The Talmud agrees: “Rabbi Levi said: “The keys to Korah’s treasure house was a load for 300 white mules and the keys and locks were leather.” (Sanhedrin 110a)
Then his (Jewish) community told him, “Do not be haughty and do not show arrogance because of your wealth. Allah does not like those who are pleased solely with the worldly wealth and its beauty.”
Some say that Musa had said, “Behave benevolently with people and be kind to them, as Allah has been Kind to you. And do not try to create trouble and mischief in the world. Verily Allah does not befriend the mischief-makers. Qarun replied: no one has given me this wealth. I have earned it with the knowledge, which I possess.
‘Ali ibn Ibrahim says the meaning of what Qarun said was: “I have earned this wealth due to my knowledge of chemistry. It is said that Musa had taught him this Alchemy and according to some Quran’s thinking was that since I was superior to you in knowledge Allah gave me this wealth and status.
In the opinion of some he meant by saying Ilm (knowledge) was the knowledge of business, trade, agriculture and other occupations. Did he not understand that Allah had destroyed, centuries ago, those who were much wealthier and powerful? Criminals and deniers will not be questioned on Resurrection Day about their sins, because Allah already knows their deeds.
In this regard, one should bear in mind the fact that the Arab pagans of Makkah who feared that the Prophet Muhammad’s message would affect their overall national interests adversely were, in fact, the big money owners, money lenders, and capitalists of Makkah, who by virtue of their international trade and money lending business had become the Korakhs of their time.
These were the people who thought real truth was to earn and amass maximum wealth. Anything that seemed to vitiate this object was an untruth which could not be accepted in any case. And the common people looked with longing eyes at these magnates and earnestly desired that they should also attain the same heights as those people had attained.

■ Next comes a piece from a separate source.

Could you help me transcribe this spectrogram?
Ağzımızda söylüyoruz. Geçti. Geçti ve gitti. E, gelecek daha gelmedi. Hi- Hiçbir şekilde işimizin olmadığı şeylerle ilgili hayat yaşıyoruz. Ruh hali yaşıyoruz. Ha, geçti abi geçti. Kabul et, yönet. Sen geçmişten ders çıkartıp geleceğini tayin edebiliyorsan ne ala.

In an atmosphere charged with the love of money, as it was, people considered it to be a weighty argument that if the invitation of the Prophet Muhammad towards Tauhid, the Hereafter and the moral code was accepted, it would spell ruin for the Quraish, not only commercially but economically too.